Vanished as if by magic;
To strange, unwonted laughter,
Became the gloomier after.
ACT THE SECOND.
Yes: they were gone, the stage was bare,
Blank as before ; and therefore, Sinking within the patient's chair,
Half vexed, I knew not wherefore, I dozed; till, startled by some call,
A glance sufficed to show me, The boy again above the wall,
The girl erect below me.
The boy, it seemed, to add a force
To words found unavailing,
Half through the blistered paling,
While he, in exultation, Chattered some half-articulate
Meanwhile, the girl, with upturned face,
Stood motionless, and listened ; The ill-cut frock had gained a grace,
The pale hair almost glistened ; The figure looked alert and bright,
Buoyant as though some power Had lifted it, as rain at night
Uplifts a drooping flower.
The eyes had lost their listless way,–
The old life, tired and faded,
Before her feet, degraded ;
In those bright eyes above her
Where even Nurse would love her.
Ah, tyrant Time! you hold the book,
We, sick and sad, begin it; You close it fast, if we but look
Pleased for a meagre minute ; You closed it now, for, out of sight,
Some warning finger beckoned ; Exeunt both to left and right ;
Thus ended Act the Second.
ACT THE THIRD.
Or so it proved.
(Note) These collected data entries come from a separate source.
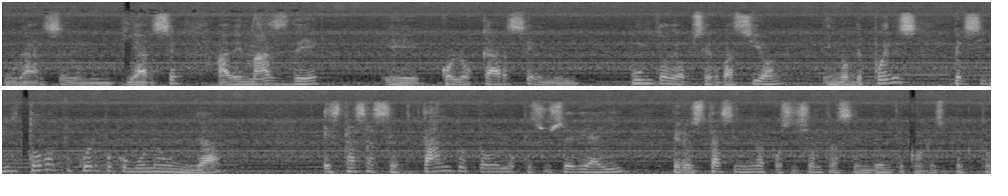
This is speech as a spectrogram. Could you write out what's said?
curarse, de limpiarse, además de eh, colocarse en el punto de observación en donde puedes percibir todo tu cuerpo como una unidad, estás aceptando todo lo que sucede ahí, pero estás en una posición trascendente con respecto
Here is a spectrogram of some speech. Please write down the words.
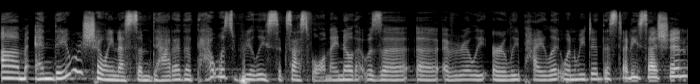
Um, and they were showing us some data that that was really successful. And I know that was a, a, a really early pilot when we did the study session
For while I still
for ever, Half raised above the window sill,
I saw the lattice quiver ;
Flushed, while the round mouth pouted ; “Give Tom a kiss,” the red lips said,
In style the most undoubted.
The girl came back without a thought;
Dear Muse of Mayfair, pardon,
In this neglected garden ;
So, seeing none dissented,
Manners were not invented.
Then on the scene,-by happy fate,
When lip from lip had parted,
A sharp-faced nurse-maid darted;
Upon a rover chicken,
And bore him sourly off, despite
His well-directed kicking.
The girl stood silent, with a look
Too subtle to unravel,
The torn doll from the gravel ;
Under the garden-bonnet,
Kiss after kiss upon it.
Exeunt omnes. End of play.
It made the dull room brighter, The Gladiator almost gay,
And een “ The Lancet" lighter.
AN AUTUMN IDYLL.
“Sweet Themmes! runne softly, till I end my song."
HERE, where the beech-nuts drop among the grasses,
Jack, hand me out the claret and the glasses ;
Here let us sit. We landed here before.
FRANK. Jack's undecided. Say, formose puer, Bent in a dream above the “.
water wan," Shall we row higher, for the reeds are fewer,
There by the pollards, where you see the swan?
Gaunt as a wolf,—the sly old privateer !
Exit the gudgeon. Let us anchor here.